When Zoe and Isaac were little, we had a Ladybird book of nursery rhymes in which appeared Goosey Goosey Gander - do you remember it? - "Where shall I wander?.....There I met an old man who wouldn't say his prayers so I took him by the left leg and threw him down the stairs." I so disapproved of that last sentence, on so many levels, that I glued the pages together.
Last year I came across a well-reviewed picture book called The Worst Princess by Kemp and Ogilvie. Readers on Amazon loved its feminist message so I bought a copy to give to Lux and Cece. But when it arrived in the post I was disappointed. It was funny and the pictures were good, and I loved the story of the princess ditching the male chauvinist prince and flying away with the dragon. But then in the last few pages the princess sets the prince's shorts alight and goes on to make mischief with the dragon, mischief wrought on "royal twits and naughty knights." It was a let-down. I wanted the princess to fly off with the dragon and be courageous, not to behave badly. She turned out to be just as bad as the prince, but in a different way. I didn't give the girls the book. It sits on my shelf, unwanted and unloved.
Lately I've been reading Allan Ahlberg's learn-to-read Happy Families books to Lux and Cece. If you haven't come across them, seek them out. They are wonderful. My favourites are Mrs Lather's Laundry, Mrs Wobble the Waitress, and Mrs Vole the Vet. The children and I laugh every time we read that last one (which is a LOT of times) and catchphrases from the book now pepper our conversation.
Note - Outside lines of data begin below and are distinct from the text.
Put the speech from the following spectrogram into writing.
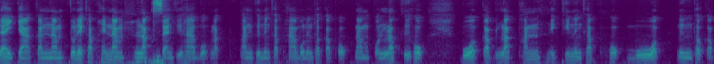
ได้จากการนำตัวเลขครับให้นำหลักแสนคือ 5 บวกหลักพันคือ1ครับ5บวก1เท่ากับ 6นำผลลัพธ์คือ 6 บวกกับหลักพันอีกทีหนึ่งครับ6บวก1เท่ากับ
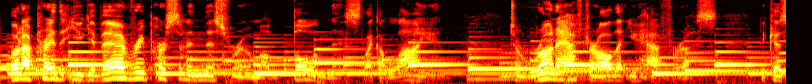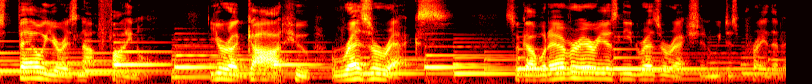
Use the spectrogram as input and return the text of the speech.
Lord, I pray that you give every person in this room a boldness like a lion to run after all that you have for us because failure is not final. You're a God who resurrects. So, God, whatever areas need resurrection, we just pray that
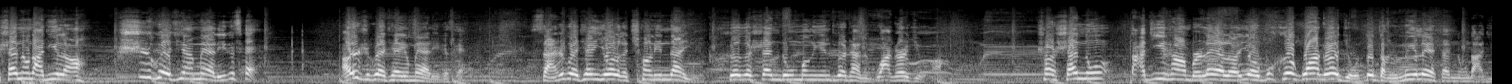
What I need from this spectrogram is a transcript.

After I got home I wanted to check something about the book and went on Amazon and found myself reading the reviews and was amazed and appalled. Readers found the book to be a BAD THING. They thought its messages were that professional women can't get by without a boyfriend, that absent parents should be forgotten about, and that having a lot of money is a necessary requirement of a good boyfriend. None of this had occurred to me. I felt challenged, but after careful thought I have decided that the problem is that these reviewers have no sense of humour and are not reading the book with sufficient subtlety. (I asked a children's-book-loving friend what she thought of the book and she said she loved it because of the way the children do their best to look after their mum.)
Let me set the scene. Mrs Vole has one son, two daughters, three cats, four dogs and no husband. She is a vet who works day and night in every season, and her three children worry about her constantly because she works so hard. When she comes home exhausted they look after her. They also decide that what she needs is a boyfriend. The absent Mr Vole (who appears on the second page only) has three stepsons and (I think) eleven rabbits and after telling us this, the author says "We will forget about him." He is obviously too busy to help the beleaguered Mrs Vole, even if he wanted to. He is therefore irrelevant to what happens next. The children say to Mrs Vole "What you need is a boyfriend, Mum." Then they give their spec of the ideal boyfriend.
Suitors then appear and are dismissed for various reasons, some of which are hilarious. The greengrocer, for example, is deemed by the kids to be "too cabbagey." Mr Aargh the Actor (who is pictured talking to a cucumber) is seen as too embarrassing. Mrs Vole ends up happily with Mr Lamp the Lighthouse Keeper.
The messages I draw from the book are that the kids love their mother a lot, do practical things to look after her such as getting her breakfast, making her cups of tea, and finding her slippers (I am working from memory here as the book is now in Boulder) and in trying to find her a boyfriend. The children's requirements of a good boyfriend are possibly questionable but they are children's requirements. Who can take seriously the requirement of good football boots? That sets the whole thing up as a joke. One of the Amazon reviewers is appalled by the book, and one reason is because the children dismiss "unsatisfactory candidates for the most arbitrary reasons, in a rather judgmental manner." Oh dear.
I feel very sorry that such a wonderful book has been given such dire ratings. Authors are at the mercy of every reader who chooses to express an opinion online. Shall I write a review of The Worst Princess? Perhaps.